Large increases in production in the two subcontinent nations are being blamed for contributing to an oversupply of sugar that has weighed down the global market.
Prices have plunged below the cost of production for Australian cane growers and are expected to remain at low levels for the next couple of years.
The Global Sugar Alliance, led by Australia, Brazil and Thailand, is concerned that government subsidies incentivising the Indian and Pakistani sugar industries to produce more sugar could be breaking World Trade Organisation (WTO) rules.
It is discussing the issue at a meeting in New York this week.
Several million extra tonnes of sugar
Australian Milling Council director of economics and trade David Rynne said Pakistan was expected to put an additional 2.3 million tonnes into the export market and India was forecasting an extra 2 million tonnes, in a year that had also seen bumper crops in Thailand and the European Union.
“The world is awash with sugar. It’s not a huge export market. It’s only about 65 million tonnes so you start to see a gross oversupply,” he said.
Of major concern is that the subsidies provided to the sugar industries on the subcontinent have created an uneven playing field in worldwide trade.
“Governments in both India and Pakistan provide a minimum price for the cane so there’s a massive incentive to grow cane, so minimum prices create overproduction,” Mr Rynne said.
“If you’ve got all this surplus sugar, you want to get rid of it, so governments in both those countries are providing export subsidies now to help clear those large surpluses.”
Possible illegalities being examined
Lawyers for the Global Sugar Alliance countries are examining whether the financial incentives could contravene WTO regulations.
Under the rules, export subsidies are only allowed to cover the cost of internal transport.
“Pakistan for example, we estimate it costs around $40 or $50 a tonne to move the raw sugar to a port,” Mr Rynne said.
“When the Pakistan Government gives subsidies upwards of $150 a tonne, that seems to us like it’s probably a contravention of the WTO.”

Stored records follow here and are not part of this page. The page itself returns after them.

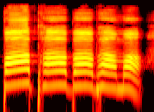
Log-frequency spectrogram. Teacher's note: जो प वर्ग होता है ठीक है उसका उच्चारण स्थान ओस्ट होता है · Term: ओष्ठ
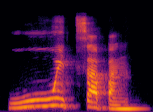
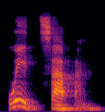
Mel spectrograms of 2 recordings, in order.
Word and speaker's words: Huichapan: salga más fácil pronunciarlo a mí me sirve imaginarme que la w es una y larga una alargada huichapan huichapan witsa pam y tenemos la guía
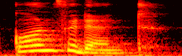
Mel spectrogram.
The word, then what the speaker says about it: confidant: confidant is being pronounced as confident, and confident is also being pronounced as confident.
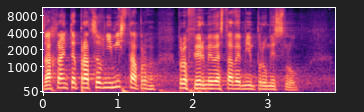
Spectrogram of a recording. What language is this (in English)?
Czech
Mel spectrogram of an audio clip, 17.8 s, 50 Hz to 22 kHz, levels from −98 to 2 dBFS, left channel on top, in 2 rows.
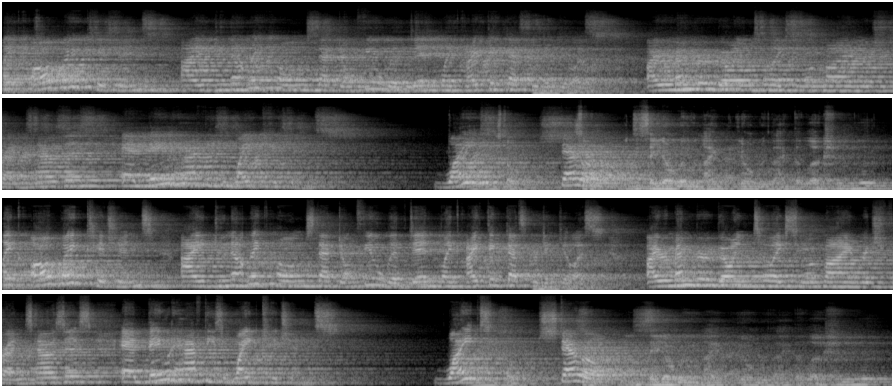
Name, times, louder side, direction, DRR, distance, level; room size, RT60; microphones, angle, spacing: voice 1, 0.0-6.2 6.4-12.3 13.2-13.8 14.3-14.9, right 2 dB, 50° right, -1 dB, 4.3 m, -29 dB
voice 2, 13.5-14.1 14.6-14.8 15.1-17.6, left 1 dB, 85° left, 3 dB, 4.6 m, -34 dB
29.0 x 20.5 x 9.4 m, 2.7 s
head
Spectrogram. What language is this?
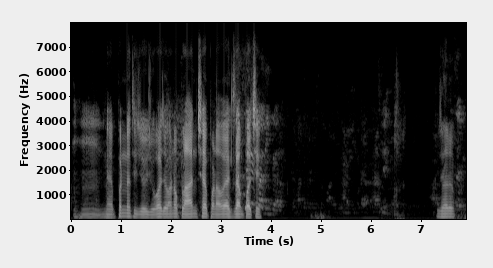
Gujarati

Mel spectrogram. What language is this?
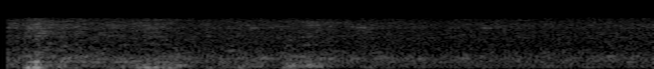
Chinese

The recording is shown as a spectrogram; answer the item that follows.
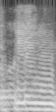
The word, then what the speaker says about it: क्लीं: की मात्रा और बिंदी, उसका उच्चारण होगा क्लींग गा की ध्वनि निकलेगी पीछे।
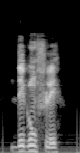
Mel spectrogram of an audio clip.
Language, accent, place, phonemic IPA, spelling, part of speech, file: French, France, Lyon, /de.ɡɔ̃.fle/, dégonfler, verb, LL-Q150 (fra)-dégonfler.wav
- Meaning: 1. to deflate 2. to deflate, go down 3. to chicken out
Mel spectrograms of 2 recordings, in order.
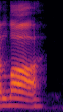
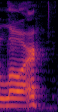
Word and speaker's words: law: So the law, not the lore.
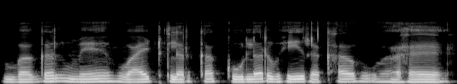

The Australian Sugar Alliance has already been in talks with the Turnbull Government, which would be responsible for taking any action.
“It has to weigh up all the pros and cons and ultimately make the decision whether to pursue that,” Mr Rynne said.
“The Department of Foreign Affairs and Trade has certainly assisted in gathering the facts and to start putting the jigsaw pieces together, but there is still more homework to do.”
Legal action could be the only option
Diplomatic pressure from Brazil and Australia has not had any effect on Indian and Pakistani sugar export policies.
Mr Rynne said diplomatic pressure was unlikely to be effective because it was in the political interests of the subcontinent governments to look after what were large voting bases.
“There are an anticipated 50 million cane growers and related direct employees in the Indian sugar industry and it’s a sector that votes,” he said.
Impact expected to hurt regional economies
Production in India is expected to rise even further next year, which the global market will continue to factor in.
Mr Rynne said for the Australian industry, which is already being exposed to low prices, the impact would be large and long-lasting.
“This could be a long, deep cycle we’re going into,” he said.
“For a grower to make money and for a miller to make money, the price needs to be around $400 Australian dollars per tonne.
“At the moment the price is sitting in the low $300s, so right now the growers are losing money and the mills are losing money.”
Mr Rynne said to mitigate the damage, sugar mills would likely lay off staff and restrict spending.
“These mills are in regional Queensland economies that rely heavily on a strong and prosperous sugar industry,” he said.
“A sugar industry that’s tightening its belt will have a ripple effect through regional Queensland.”